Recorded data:
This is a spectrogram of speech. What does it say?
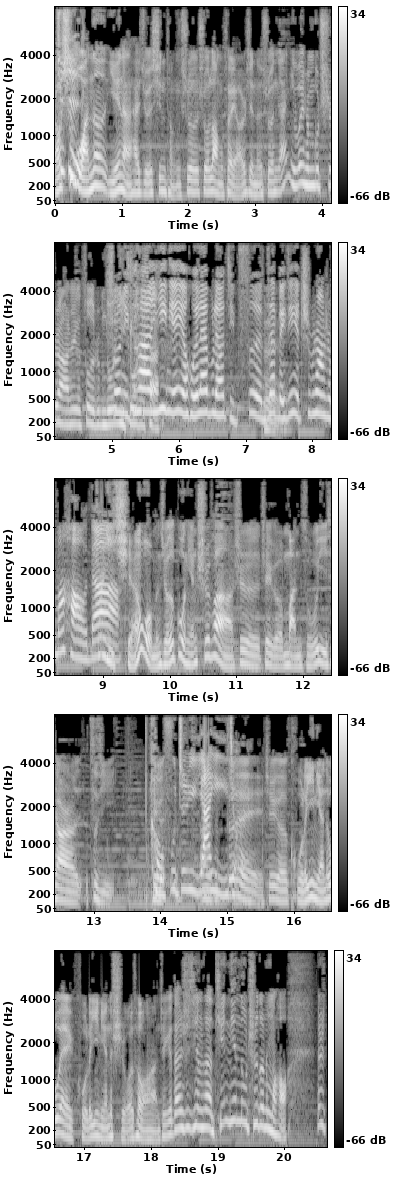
然后吃不完呢，爷爷奶奶还觉得心疼，说说浪费，而且呢说，哎，你为什么不吃啊？这个做了这么多，说你看一年也回来不了几次，你在北京也吃不上什么好的。以前我们觉得过年吃饭啊，是这个满足一下自己这个口腹之欲压抑已久呃对，这个苦了一年的胃，苦了一年的舌头啊，这个但是现在天天都吃的这么好，但是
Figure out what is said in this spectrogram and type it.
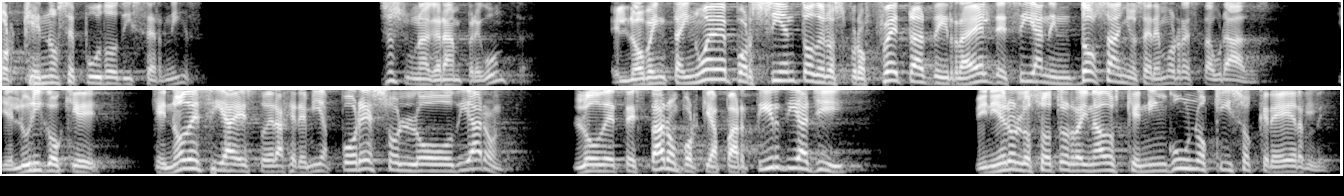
¿Por qué no se pudo discernir? Eso es una gran pregunta. El 99% de los profetas de Israel decían en dos años seremos restaurados. Y el único que, que no decía esto era Jeremías. Por eso lo odiaron, lo detestaron, porque a partir de allí vinieron los otros reinados que ninguno quiso creerle.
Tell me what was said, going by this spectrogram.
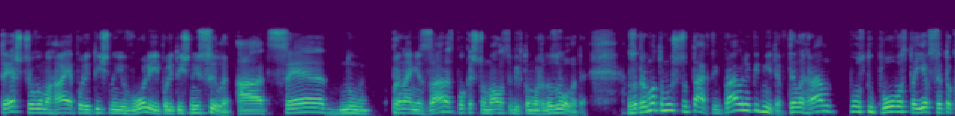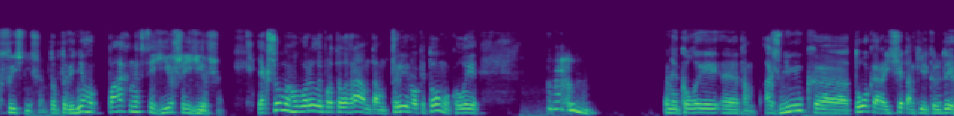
те, що вимагає політичної волі і політичної сили. А це ну. Принаймні зараз поки що мало собі хто може дозволити. Зокрема, тому що так, ти правильно підмітив, Телеграм поступово стає все токсичнішим, тобто від нього пахне все гірше і гірше. Якщо ми говорили про Телеграм там три роки тому, коли коли е, там Ажнюк, е, Токар і ще там кілька людей е,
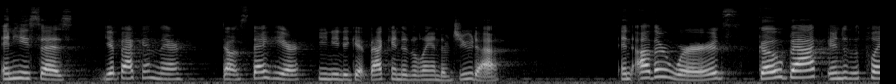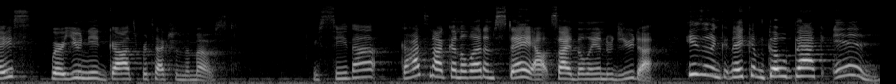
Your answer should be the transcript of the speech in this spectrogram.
and he says, Get back in there. Don't stay here. You need to get back into the land of Judah. In other words, go back into the place where you need God's protection the most. You see that? God's not going to let him stay outside the land of Judah. He's going to make him go back in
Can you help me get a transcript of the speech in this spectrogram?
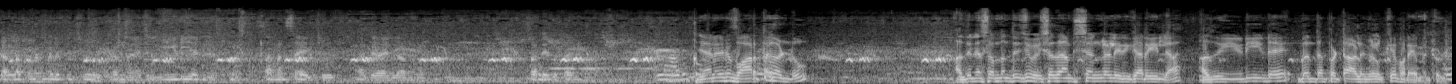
കള്ളപ്പണം വെളുപ്പിച്ചു എന്നായിട്ട് ഇ ഡി അന്വേഷണം സമൻസ് അയച്ചു ഞാനൊരു വാർത്ത കണ്ടു. അതിനെ സംബന്ധിച്ച് വിശദാംശങ്ങൾ എനിക്കറിയില്ല. അത് ഇ ഡിയുടെ ബന്ധപ്പെട്ട ആളുകൾക്കേ പറയാൻ പറ്റുള്ളൂ.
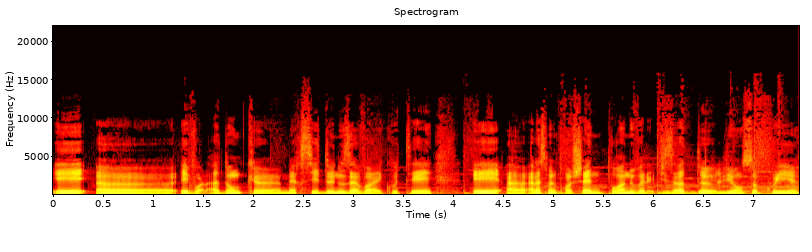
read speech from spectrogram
Et, euh, et voilà, donc euh, merci de nous avoir écoutés et euh, à la semaine prochaine pour un nouvel épisode de Lyon So Queer.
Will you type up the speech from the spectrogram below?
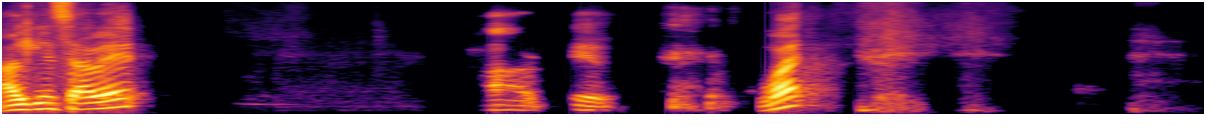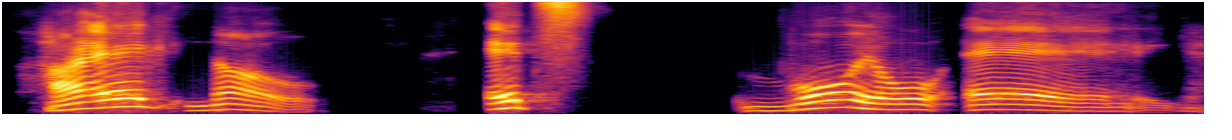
¿Alguien sabe? Hard egg. What? Hard egg? No. It's boiled egg.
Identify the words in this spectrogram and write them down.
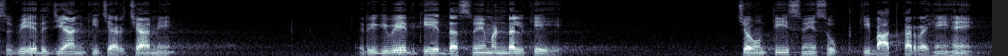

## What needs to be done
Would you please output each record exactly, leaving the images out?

## Response for this exercise
This is a spectrogram of speech. What does it say?
然后吃不完呢，爷爷奶奶还觉得心疼，说说浪费，而且呢说，哎，你为什么不吃啊？这个做了这么多，说你看一年也回来不了几次，你在北京也吃不上什么好的。以前我们觉得过年吃饭啊，是这个满足一下自己这个口腹之欲压抑已久呃对，这个苦了一年的胃，苦了一年的舌头啊，这个但是现在天天都吃的这么好，但是
Figure out what is said in this spectrogram and type it.
¿Por qué no se pudo discernir? Eso es una gran pregunta. El 99% de los profetas de Israel decían en dos años seremos restaurados. Y el único que, que no decía esto era Jeremías. Por eso lo odiaron, lo detestaron, porque a partir de allí vinieron los otros reinados que ninguno quiso creerle.
Tell me what was said, going by this spectrogram.
те, що вимагає політичної волі і політичної сили. А це ну. Принаймні зараз поки що мало собі хто може дозволити. Зокрема, тому що так, ти правильно підмітив, Телеграм поступово стає все токсичнішим, тобто від нього пахне все гірше і гірше. Якщо ми говорили про Телеграм там три роки тому, коли коли е, там Ажнюк, е, Токар і ще там кілька людей е,
Your answer should be the transcript of the speech in this spectrogram.
and he says, Get back in there. Don't stay here. You need to get back into the land of Judah. In other words, go back into the place where you need God's protection the most. You see that? God's not going to let him stay outside the land of Judah. He's going to make him go back in
Can you help me get a transcript of the speech in this spectrogram?
കള്ളപ്പണം വെളുപ്പിച്ചു എന്നായിട്ട് ഇ ഡി അന്വേഷണം സമൻസ് അയച്ചു ഞാനൊരു വാർത്ത കണ്ടു. അതിനെ സംബന്ധിച്ച് വിശദാംശങ്ങൾ എനിക്കറിയില്ല. അത് ഇ ഡിയുടെ ബന്ധപ്പെട്ട ആളുകൾക്കേ പറയാൻ പറ്റുള്ളൂ.
read speech from spectrogram
Et, euh, et voilà, donc euh, merci de nous avoir écoutés et euh, à la semaine prochaine pour un nouvel épisode de Lyon So Queer.
Will you type up the speech from the spectrogram below?
¿Alguien sabe? Hard egg. What? Hard egg? No. It's boiled egg.
Identify the words in this spectrogram and write them down.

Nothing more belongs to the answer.